$196m for Commercialisation Australia: Not so ‘radical’?
As announced in the 2009-10 Budget, the Australian Government is establishing Commercialisation Australia (formerly known as the Commonwealth Commercialisation Institute) to provide assistance to commercialisation. How this relates to existing and announced funding and technology developments in the clean-tech space is not eminently clear. I discussed commercialisation funding in Australia for clean-tech in a previous post.
On the surface the plan looks great: $196m for the first four years, then $82m a year thereafter. While there was a consultation exercise, there is extremely little detail on the final form and functionality of the organisation.
It promises that:
It will tailor assistance to applicants’ needs, not fit the applicant to the program.
But then goes on to say
Early Stage Commercialisation grants will provide funding from $250,000 to $2 million to undertake activities focusing on enabling a new product, process or service to be developed to the stage where it can be taken to market.
Applications for grant funding will be assessed through a competitive, merit based selection process.
So: the applicant will continue to have to fit the funding programme, as it will be assessed according to a defined set of merit criteria. What are those merit criteria? Does the framework of those criteria unnecessarily confine the applicant to the program structure? See – not as easy and ‘new’ as it sounds and promises to be.
(one criteria that is sure to arise is ‘national benefits’. This means jobs, market value and, controversially and implicitly, Australian content – which has to be carefully handled so as not to contravene WTO obligations.)
Also – it is evident that funding will continue to be a competition, which implies periodic funding rounds with applicants having to score highly against a range of specified criteria which add up to a final score. Thus, applicants will continue to have to artificially chase and respond to specific merit criteria in order to come out ahead of the competition on points across all scored areas.

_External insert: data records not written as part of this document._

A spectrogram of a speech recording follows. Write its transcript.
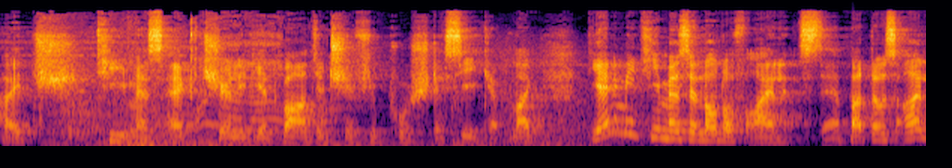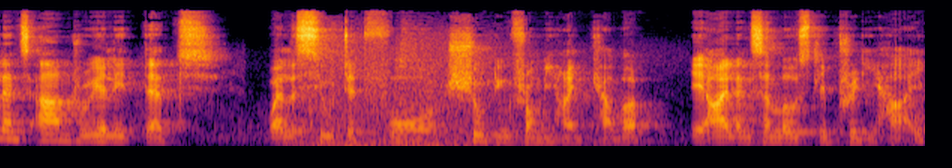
which team has actually the advantage if you push the C cap. Like, the enemy team has a lot of islands there, but those islands aren't really that well suited for shooting from behind cover. The islands are mostly pretty high.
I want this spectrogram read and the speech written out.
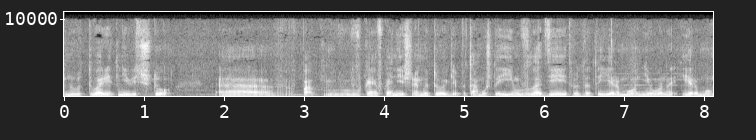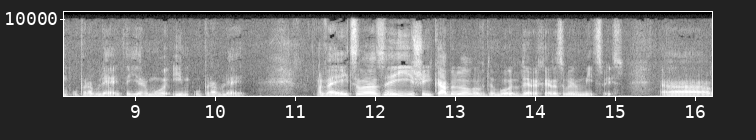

Of the last ‘technical’ point to address, the following is extremely interesting:
Commercialisation Australia will adopt a mutual obligation approach to assistance. Early Stage Commercialisation grants will be repayable on the success of the project.
So this element says that if things go wrong, then you only lose half the investment. If things go right, you have to return the cash, thus possibly leaving you still with a project that doesn’t provide a commercial return (remember that early stage commercialisation projects will often end up being a loss-leader in any case).
Start-up companies, or companies investing in high-risk, costly technology, would expend significant resources on a grant they may never get, then experience a four-to-five month delay in being notified of a grant award, in order to achieve a potential return from an early-stage project, that they would then have to substantially repay. This repayment might possibly occur in a timeframe prior to much in the form of revenue to their business from the activity being forthcoming. I’m not sure how this idea got as far as it did.
Lastly, remember the dictum that 90% of start-up businesses go bust in their first year?
A sequenced, time- and resource-consuming competitive government grant programme that won’t be online until Feb 2010, and of which the funding programmes are not likely to disburse funds much before mid-2010, will ensure that those innovative start-ups entering the market now will likely not be around to see the fruit of the new programme.
Not so ‘radical’, and not so straightforward.